→ **RECORDED DATA**:
- - - - -

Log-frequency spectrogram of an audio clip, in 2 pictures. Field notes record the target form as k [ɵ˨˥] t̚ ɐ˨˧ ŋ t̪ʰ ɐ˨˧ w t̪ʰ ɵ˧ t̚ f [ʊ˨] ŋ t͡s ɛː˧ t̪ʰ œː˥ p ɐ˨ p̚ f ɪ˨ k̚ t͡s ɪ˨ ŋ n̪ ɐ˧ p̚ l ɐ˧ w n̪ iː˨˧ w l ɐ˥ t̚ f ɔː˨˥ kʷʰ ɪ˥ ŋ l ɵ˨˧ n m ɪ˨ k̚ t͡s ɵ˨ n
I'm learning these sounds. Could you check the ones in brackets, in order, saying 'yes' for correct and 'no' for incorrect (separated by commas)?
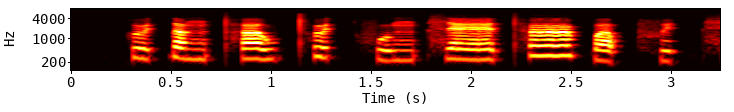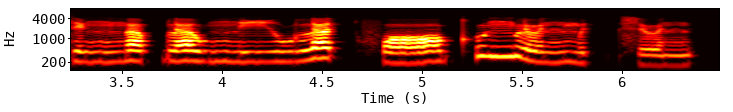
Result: yes, yes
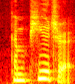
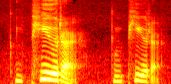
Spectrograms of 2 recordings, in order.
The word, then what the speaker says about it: computer: So it's not strange to hear computer. That's proper, it's standard, and it's a little bit formal. But in everyday, informal, common pronunciation, it's going to be changed to a fast T sound. So it's going to be der, computer.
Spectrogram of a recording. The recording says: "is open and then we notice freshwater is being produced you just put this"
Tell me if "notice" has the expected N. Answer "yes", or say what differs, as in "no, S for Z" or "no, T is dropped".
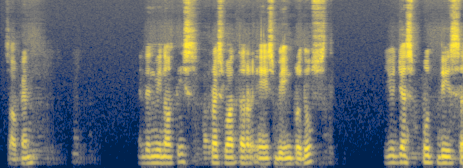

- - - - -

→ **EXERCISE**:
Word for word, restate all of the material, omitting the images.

→ **PROBLEM SOLUTION**:
Log-frequency spectrogram of an audio clip, in 2 pictures. Field notes record the target form as k [ɵ˨˥] t̚ ɐ˨˧ ŋ t̪ʰ ɐ˨˧ w t̪ʰ ɵ˧ t̚ f [ʊ˨] ŋ t͡s ɛː˧ t̪ʰ œː˥ p ɐ˨ p̚ f ɪ˨ k̚ t͡s ɪ˨ ŋ n̪ ɐ˧ p̚ l ɐ˧ w n̪ iː˨˧ w l ɐ˥ t̚ f ɔː˨˥ kʷʰ ɪ˥ ŋ l ɵ˨˧ n m ɪ˨ k̚ t͡s ɵ˨ n
I'm learning these sounds. Could you check the ones in brackets, in order, saying 'yes' for correct and 'no' for incorrect (separated by commas)?
Result: yes, yes
Spectrograms of 2 recordings, in order.
The word, then what the speaker says about it: computer: So it's not strange to hear computer. That's proper, it's standard, and it's a little bit formal. But in everyday, informal, common pronunciation, it's going to be changed to a fast T sound. So it's going to be der, computer.
Spectrogram of a recording. The recording says: "is open and then we notice freshwater is being produced you just put this"
Tell me if "notice" has the expected N. Answer "yes", or say what differs, as in "no, S for Z" or "no, T is dropped".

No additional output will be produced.